Pension Freedoms are dangerous! That's the sentiment coming from the Organisation for Economic Co-operation and Development (OECD), an intergovernmental economic organisation with 35 member countries. According to their latest announcement, pension freedoms have made the world a more dangerous place for retirees and they have increased the risk that people will outlive their retirement savings.
The OECD have two major concerns about pension freedoms. Firstly, because now people are not forced to purchase an annuity with their pension pot, it means that the annuities market has been badly damaged which has resulted in many providers pulling out. The result? It is more difficult for those people who want an annuity to get a competitive deal.
Secondly, there is the worry that many pensioners will significantly underestimate the cost of living in retirement as well as their own longevity. This runs the serious risk of people running out of money in retirement.
These concerns have one about since the introduction of pension freedoms by the then Chancellor George Osborne. Previously, those retiring were forced to buy an annuity with their pension pot which is essentially a guaranteed income for life. Although these can be very good retirement products, many people stuck with the ones offered by their own pension provider that were poor in comparison to others on the market. Pension freedoms however gave pensioners choice with what to do with their pension pot, leaving them free to save it, invest it or simply spend it if they so wish. Speaking at the time of their introduction, the Chancellor George Osborne said:
"What I would say is that people who saved their whole lives, saved for a pension, these are responsible people," he told BBC Breakfast. "For many people annuities have not been good value… I want people to be trusted to make decisions about their future."
Pensions expert (and one time pensions minister) Baroness Ros Altmann agreed with the Chancellor at the time and said:
"This is a bombshell move that will change pensions for ever. It will stop hundreds of thousands of people a year being forced to take a terrible pension which they do not understand."
However, not everyone has always been a fan of pension freedoms and maybe their warnings should have been heeded in light of the new OECD report. Speaking at the time of the introduction of pension freedoms, National Association of Pension Funds' Joanne Segars said:
"Experience tells us that people are often ill-informed and make poor decisions about financial planning for old age. There is a recognised problem with the lack of financial literacy in the UK and there is a distinct lack of detail in today's announcement on how the Government will ensure people have access to good impartial advice so they make the right decisions about their income for retirement. We fear these reforms, without careful scrutiny, will leave a large swathe of people vulnerable to poverty in old age."

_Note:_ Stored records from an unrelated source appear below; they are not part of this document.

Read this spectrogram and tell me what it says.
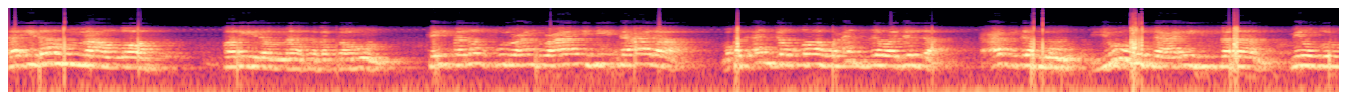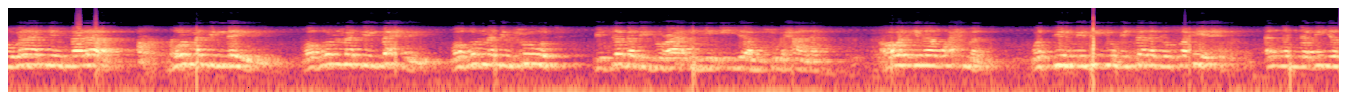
أإله مع الله؟ قليلا ما تذكرون. كيف نغفل عن دعائه تعالى؟ وقد أنجى الله عز وجل عبده يونس عليه السلام من ظلمات ثلاث ظلمة الليل وظلمة البحر وظلمة الحوت بسبب دعائه إياه سبحانه. روى الإمام أحمد والترمذي بسند صحيح أن النبي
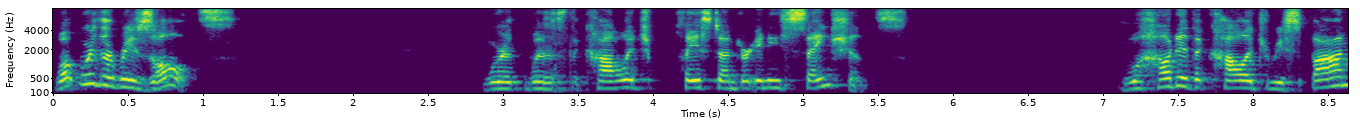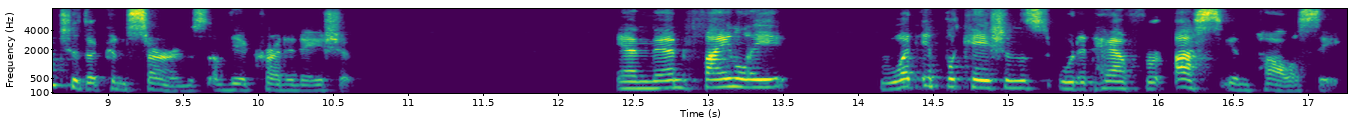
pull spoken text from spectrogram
What were the results? Were, was the college placed under any sanctions? Well, how did the college respond to the concerns of the accreditation? And then finally, what implications would it have for us in policy?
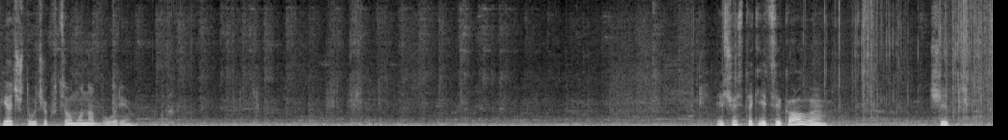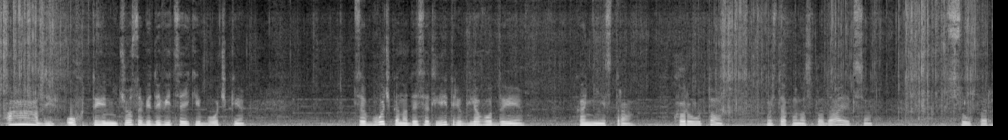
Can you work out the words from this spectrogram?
5 штучок в цьому наборі. І щось таке цікаве. Чи. А, див... ух ти, нічого собі, дивіться, які бочки. Це бочка на 10 літрів для води. Каністра. Круто. Ось так вона складається. Супер.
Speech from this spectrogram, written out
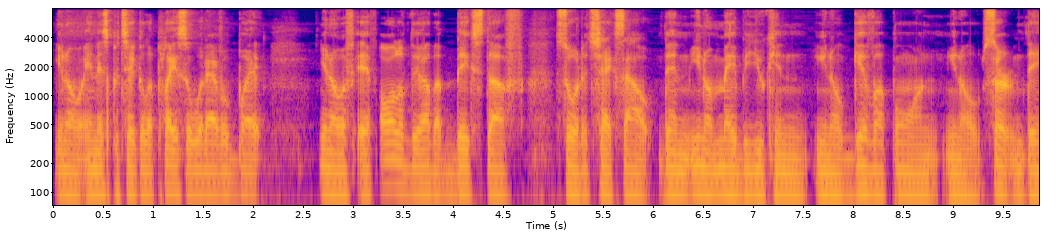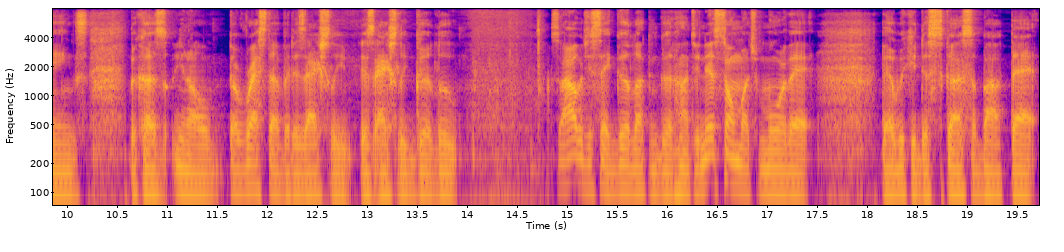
you know in this particular place or whatever but you know if, if all of the other big stuff sort of checks out then you know maybe you can you know give up on you know certain things because you know the rest of it is actually is actually good loot. So i would just say good luck and good hunting. There's so much more that that we could discuss about that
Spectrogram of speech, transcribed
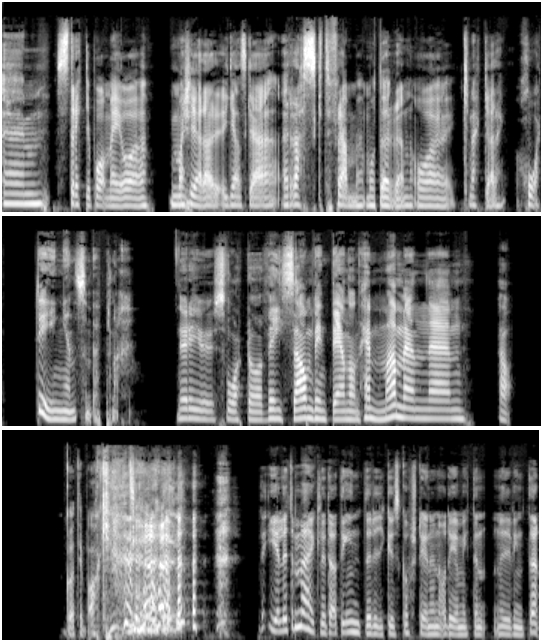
ehm, sträcker på mig och marscherar ganska raskt fram mot dörren och knackar hårt. Det är ingen som öppnar. Nu är det ju svårt att visa om det inte är någon hemma, men ehm, ja. Gå tillbaka. Det är lite märkligt att det inte ryker i skorstenen och det är mitten i vintern.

However, despite these warnings, it is unlikely the government will ever backtrack on pension freedoms thanks to their continued popularity with those retiring.